## Entries shown
□ □ □ □ □ □ □
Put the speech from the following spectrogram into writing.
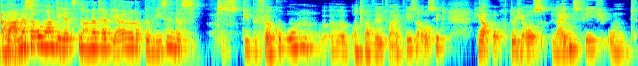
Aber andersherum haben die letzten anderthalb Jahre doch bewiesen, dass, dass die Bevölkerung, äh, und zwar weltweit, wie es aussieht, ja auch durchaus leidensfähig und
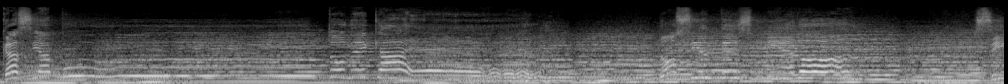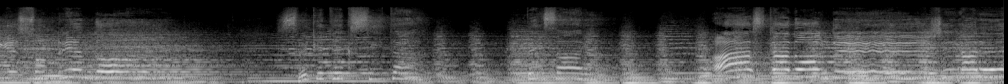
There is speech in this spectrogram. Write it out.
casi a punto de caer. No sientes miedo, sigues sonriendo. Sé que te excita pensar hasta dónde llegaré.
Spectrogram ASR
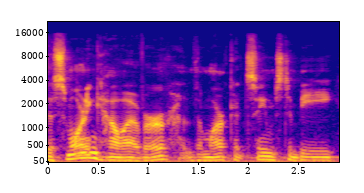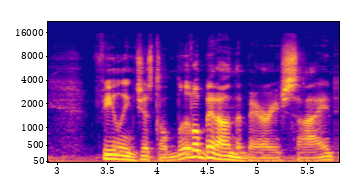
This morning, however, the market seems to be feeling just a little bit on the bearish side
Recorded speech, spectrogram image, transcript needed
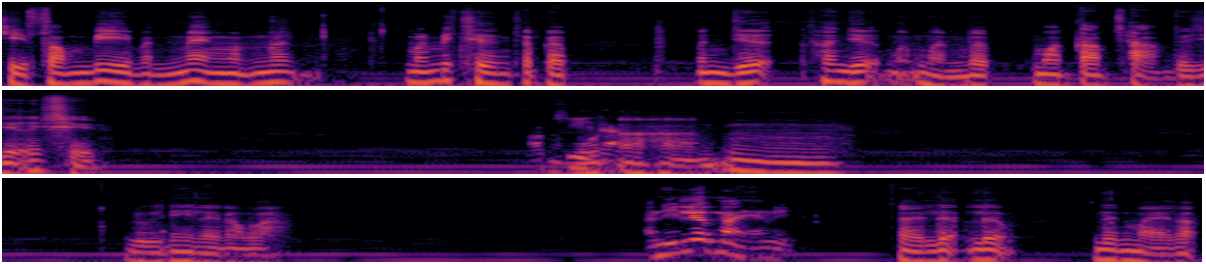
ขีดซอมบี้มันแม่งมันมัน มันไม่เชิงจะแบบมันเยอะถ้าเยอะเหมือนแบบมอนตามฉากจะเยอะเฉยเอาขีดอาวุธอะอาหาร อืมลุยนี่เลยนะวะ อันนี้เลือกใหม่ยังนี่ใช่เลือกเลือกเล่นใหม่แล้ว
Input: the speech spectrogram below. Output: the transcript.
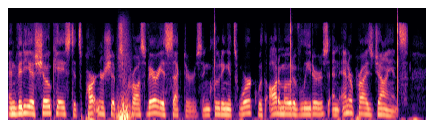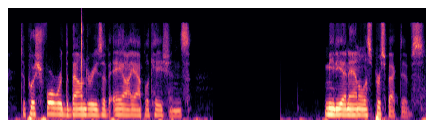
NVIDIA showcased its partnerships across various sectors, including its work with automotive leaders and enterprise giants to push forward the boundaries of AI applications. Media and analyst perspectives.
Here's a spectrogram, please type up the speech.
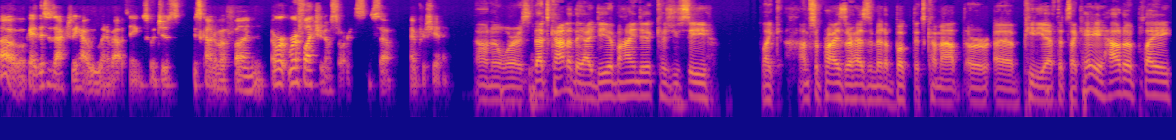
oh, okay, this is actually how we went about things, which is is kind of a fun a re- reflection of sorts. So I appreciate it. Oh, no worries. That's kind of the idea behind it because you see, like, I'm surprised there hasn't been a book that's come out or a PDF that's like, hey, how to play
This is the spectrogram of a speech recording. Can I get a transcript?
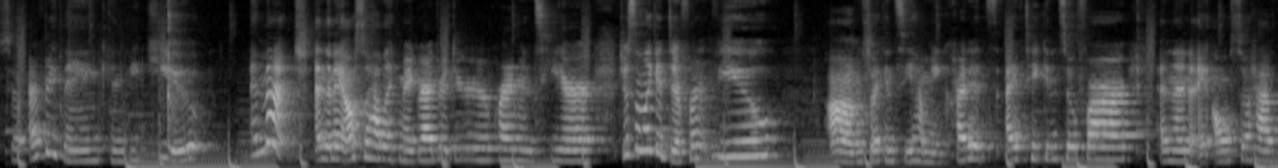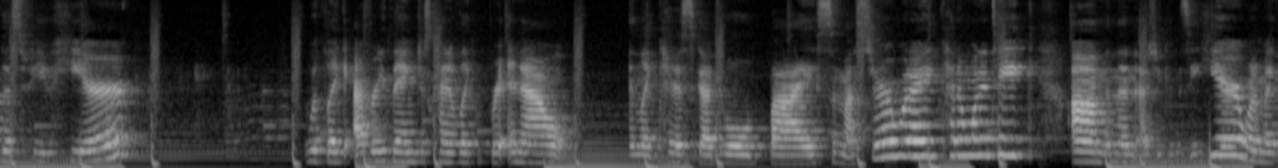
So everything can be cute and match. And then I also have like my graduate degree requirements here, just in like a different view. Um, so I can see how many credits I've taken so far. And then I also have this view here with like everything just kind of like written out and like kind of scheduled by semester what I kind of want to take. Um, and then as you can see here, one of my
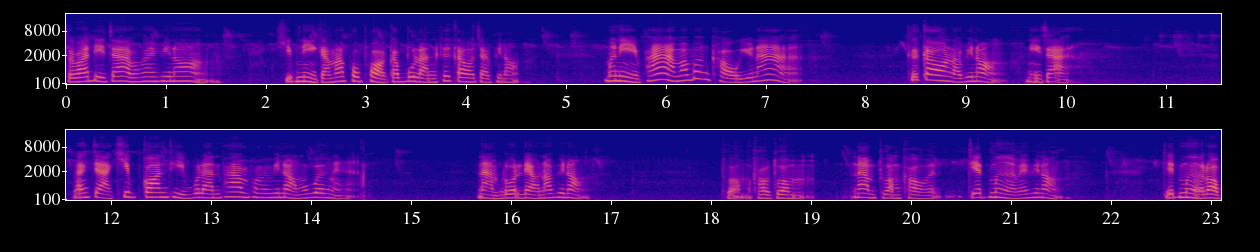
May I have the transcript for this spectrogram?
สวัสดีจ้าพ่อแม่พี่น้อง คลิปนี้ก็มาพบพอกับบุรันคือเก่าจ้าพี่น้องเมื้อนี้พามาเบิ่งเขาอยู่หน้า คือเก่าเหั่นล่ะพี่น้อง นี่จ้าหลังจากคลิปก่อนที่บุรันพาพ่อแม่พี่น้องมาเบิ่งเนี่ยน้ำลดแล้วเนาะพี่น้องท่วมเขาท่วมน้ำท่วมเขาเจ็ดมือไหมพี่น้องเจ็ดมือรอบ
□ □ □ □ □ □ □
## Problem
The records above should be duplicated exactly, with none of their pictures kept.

## Exercise solution
Put the speech from the following spectrogram into writing.
Aber andersherum haben die letzten anderthalb Jahre doch bewiesen, dass, dass die Bevölkerung, äh, und zwar weltweit, wie es aussieht, ja auch durchaus leidensfähig und
There is speech in this spectrogram. Write it out.
casi a punto de caer. No sientes miedo, sigues sonriendo. Sé que te excita pensar hasta dónde llegaré.
Spectrogram ASR
This morning, however, the market seems to be feeling just a little bit on the bearish side
Recorded speech, spectrogram image, transcript needed
ขีดซอมบี้มันแม่งมันมัน มันไม่เชิงจะแบบมันเยอะถ้าเยอะเหมือนแบบมอนตามฉากจะเยอะเฉยเอาขีดอาวุธอะอาหาร อืมลุยนี่เลยนะวะ อันนี้เลือกใหม่ยังนี่ใช่เลือกเลือกเล่นใหม่แล้ว
Input: the speech spectrogram below. Output: the transcript.
NVIDIA showcased its partnerships across various sectors, including its work with automotive leaders and enterprise giants to push forward the boundaries of AI applications. Media and analyst perspectives.
Here's a spectrogram, please type up the speech.
oh, okay, this is actually how we went about things, which is is kind of a fun a re- reflection of sorts. So I appreciate it. Oh, no worries. That's kind of the idea behind it because you see, like, I'm surprised there hasn't been a book that's come out or a PDF that's like, hey, how to play
This is the spectrogram of a speech recording. Can I get a transcript?
So everything can be cute and match. And then I also have like my graduate degree requirements here, just in like a different view. Um, so I can see how many credits I've taken so far. And then I also have this view here with like everything just kind of like written out and like kind of scheduled by semester what I kind of want to take. Um, and then as you can see here, one of my
May I have the transcript for this spectrogram?
สวัสดีจ้าพ่อแม่พี่น้อง คลิปนี้ก็มาพบพอกับบุรันคือเก่าจ้าพี่น้องเมื้อนี้พามาเบิ่งเขาอยู่หน้า คือเก่าเหั่นล่ะพี่น้อง นี่จ้าหลังจากคลิปก่อนที่บุรันพาพ่อแม่พี่น้องมาเบิ่งเนี่ยน้ำลดแล้วเนาะพี่น้องท่วมเขาท่วมน้ำท่วมเขาเจ็ดมือไหมพี่น้องเจ็ดมือรอบ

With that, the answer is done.